After a recent increase in gang violence in New York, legislators have introduced two bills that would help investigate, prosecute and prevent gang activity in the state.
In the past two years, the gang MS-13 has taken at least 25 lives on Long Island alone.
The bills being acted on in the Senate this month aim to prevent gang violence in urban and suburban communities.
According to the legislation, a gang is defined as a criminal street gang that engages in a pattern of criminal street gang activity for its benefit or for the benefit of one or more members. It is an association of two or more individuals identified by a common name, sign, dress, symbols, tattoos or other mark or markings. Crimes committed by street gangs range from petty crimes to murder and sexual assault.
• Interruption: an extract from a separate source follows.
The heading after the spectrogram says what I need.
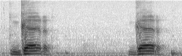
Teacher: Now a voiced velar plosive.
The first bill, sponsored by Sen. Martin Golden, R-Bay Ridge, makes it easier to prosecute gang violence by enacting the “Criminal Street Gang Enforcement and Prevention Act” (S.2410a).
This legislation would create more legal options available to prosecutors by legally defining criminal street gangs in New York’s penal statutes.
If a person is convicted of participation in criminal gang activity that is a violent felony offense, the crime would also be deemed a violent felony offense.
If the offense is a misdemeanor or class “A”, “D”, or “E” felony, the crime is deemed one category higher than the offense committed. When the crime is a class “B” felony, the prison term would range from a minimum of four to twelve years in prison. Lastly, if the gang activity offense is a class “A-1” felony, the minimum sentence would be 20 years.
The bill would also create anti-crime programs that focus on patterns of gang activity, expand education in schools to prevent gang growth and establish an ongoing gang activity tracking system.
“As a former New York City police officer, I know that gangs on our streets destroy communities, schools and families,” Golden said. “This legislation approved by the state Senate will establish stricter penalties and education programs to reduce gang violence.”
The bill has passed the Senate and is currently in the Assembly Codes Committee.
The second bill, sponsored by Sen. Andrew Lanza, R-Great Kills, establishes a Class D felony charge for gang members who solicit new members on school property (S.6211a).
The legislation makes it a crime to recruit members to join a criminal street gang on school grounds, which would help prevent gang activity in and around schools. It also allows the classification of “Gang Free School Zones” on school grounds to help protect students and staff.
“School grounds” is defined as in or on any building, structure, athletic field, playground within the real property boundary line of a public or private school. It also is defined as any area accessible to the public located within one thousand feet of the boundary line, including restaurants, sidewalks, parking lots, or streets.
The bill is awaiting action in the Senate and Assembly after being amended.
In addition to these bills, this year’s final budget provides $500,000 to local law enforcement to help support programs that prevent gang violence in Nassau and Suffolk counties. Another $5.8 million was secured by the Senate in the budget for equipment and technology improvement, as well as crime, violence and drug prevention programs.
“We must not only work to prevent the formation of gangs, but we should penalize, track and educate their members, so that the dangers they cause on our streets can end,” Golden said. “The state Assembly should no longer stand as a roadblock to this bill becoming law.”